(Records from a data collection)
━━━━━━━━━━━━━━━━━━━━━━━━━━━━━━
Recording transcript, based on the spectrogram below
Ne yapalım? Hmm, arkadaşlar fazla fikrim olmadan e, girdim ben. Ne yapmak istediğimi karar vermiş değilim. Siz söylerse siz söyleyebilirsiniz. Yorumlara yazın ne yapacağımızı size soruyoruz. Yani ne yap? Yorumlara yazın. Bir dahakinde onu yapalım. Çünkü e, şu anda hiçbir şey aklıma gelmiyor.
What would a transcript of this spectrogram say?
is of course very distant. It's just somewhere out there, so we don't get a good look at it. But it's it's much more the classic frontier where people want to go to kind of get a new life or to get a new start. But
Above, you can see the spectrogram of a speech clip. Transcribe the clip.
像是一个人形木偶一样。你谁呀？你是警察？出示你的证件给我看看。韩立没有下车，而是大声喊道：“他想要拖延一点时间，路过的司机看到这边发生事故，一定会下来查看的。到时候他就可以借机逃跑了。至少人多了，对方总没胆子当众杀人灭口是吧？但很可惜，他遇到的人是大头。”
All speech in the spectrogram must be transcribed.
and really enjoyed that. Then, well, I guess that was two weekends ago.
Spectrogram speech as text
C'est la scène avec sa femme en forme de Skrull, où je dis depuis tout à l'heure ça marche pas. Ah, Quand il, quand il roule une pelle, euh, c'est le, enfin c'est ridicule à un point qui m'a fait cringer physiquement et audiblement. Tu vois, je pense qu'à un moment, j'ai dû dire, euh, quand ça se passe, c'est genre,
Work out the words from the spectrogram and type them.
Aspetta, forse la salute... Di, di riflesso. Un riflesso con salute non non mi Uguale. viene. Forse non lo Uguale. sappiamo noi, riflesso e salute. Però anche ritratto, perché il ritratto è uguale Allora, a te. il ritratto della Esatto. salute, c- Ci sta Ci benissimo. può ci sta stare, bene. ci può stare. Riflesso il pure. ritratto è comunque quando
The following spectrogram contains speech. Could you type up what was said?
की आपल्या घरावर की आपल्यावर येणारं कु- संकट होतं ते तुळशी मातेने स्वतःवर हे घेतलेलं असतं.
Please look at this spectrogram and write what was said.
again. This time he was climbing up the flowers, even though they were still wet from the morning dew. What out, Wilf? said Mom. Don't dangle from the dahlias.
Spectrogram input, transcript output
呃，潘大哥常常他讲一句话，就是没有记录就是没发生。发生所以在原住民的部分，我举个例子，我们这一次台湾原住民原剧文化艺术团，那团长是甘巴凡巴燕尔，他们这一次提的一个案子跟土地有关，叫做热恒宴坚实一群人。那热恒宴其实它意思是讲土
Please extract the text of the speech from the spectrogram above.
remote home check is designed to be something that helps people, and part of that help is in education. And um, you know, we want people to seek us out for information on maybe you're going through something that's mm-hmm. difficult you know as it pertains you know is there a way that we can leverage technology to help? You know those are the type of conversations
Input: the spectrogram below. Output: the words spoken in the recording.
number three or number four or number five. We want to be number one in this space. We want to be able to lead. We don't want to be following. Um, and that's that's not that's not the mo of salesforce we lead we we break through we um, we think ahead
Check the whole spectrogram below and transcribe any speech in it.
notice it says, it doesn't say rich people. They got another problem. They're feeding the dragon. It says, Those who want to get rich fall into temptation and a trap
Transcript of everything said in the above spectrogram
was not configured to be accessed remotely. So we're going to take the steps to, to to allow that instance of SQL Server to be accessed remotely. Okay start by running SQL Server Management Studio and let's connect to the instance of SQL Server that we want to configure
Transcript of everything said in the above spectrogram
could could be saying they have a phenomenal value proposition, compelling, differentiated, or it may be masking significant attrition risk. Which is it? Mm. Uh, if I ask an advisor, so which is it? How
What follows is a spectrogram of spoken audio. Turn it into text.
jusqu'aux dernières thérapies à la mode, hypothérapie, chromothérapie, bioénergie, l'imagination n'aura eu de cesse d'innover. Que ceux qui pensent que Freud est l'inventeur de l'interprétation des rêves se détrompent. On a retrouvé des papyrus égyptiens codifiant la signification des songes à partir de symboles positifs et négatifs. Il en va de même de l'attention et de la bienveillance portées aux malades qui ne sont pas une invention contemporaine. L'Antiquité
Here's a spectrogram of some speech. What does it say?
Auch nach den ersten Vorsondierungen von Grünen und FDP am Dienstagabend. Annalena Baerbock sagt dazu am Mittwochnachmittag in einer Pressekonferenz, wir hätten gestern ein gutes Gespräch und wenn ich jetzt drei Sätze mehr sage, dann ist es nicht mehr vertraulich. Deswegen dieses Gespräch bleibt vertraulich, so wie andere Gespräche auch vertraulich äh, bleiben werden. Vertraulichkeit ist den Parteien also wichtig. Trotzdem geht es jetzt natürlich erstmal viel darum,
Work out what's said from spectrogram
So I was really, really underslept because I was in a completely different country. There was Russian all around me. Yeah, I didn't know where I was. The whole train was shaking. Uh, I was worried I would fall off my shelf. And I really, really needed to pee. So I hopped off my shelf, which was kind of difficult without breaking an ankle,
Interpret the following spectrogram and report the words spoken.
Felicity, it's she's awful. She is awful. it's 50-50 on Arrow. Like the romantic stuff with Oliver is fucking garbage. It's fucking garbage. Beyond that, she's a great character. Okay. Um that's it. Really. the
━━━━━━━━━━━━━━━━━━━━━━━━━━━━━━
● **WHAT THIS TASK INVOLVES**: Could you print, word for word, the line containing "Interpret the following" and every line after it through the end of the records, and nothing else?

● **REPLY**:
Interpret the following spectrogram and report the words spoken.
Felicity, it's she's awful. She is awful. it's 50-50 on Arrow. Like the romantic stuff with Oliver is fucking garbage. It's fucking garbage. Beyond that, she's a great character. Okay. Um that's it. Really. the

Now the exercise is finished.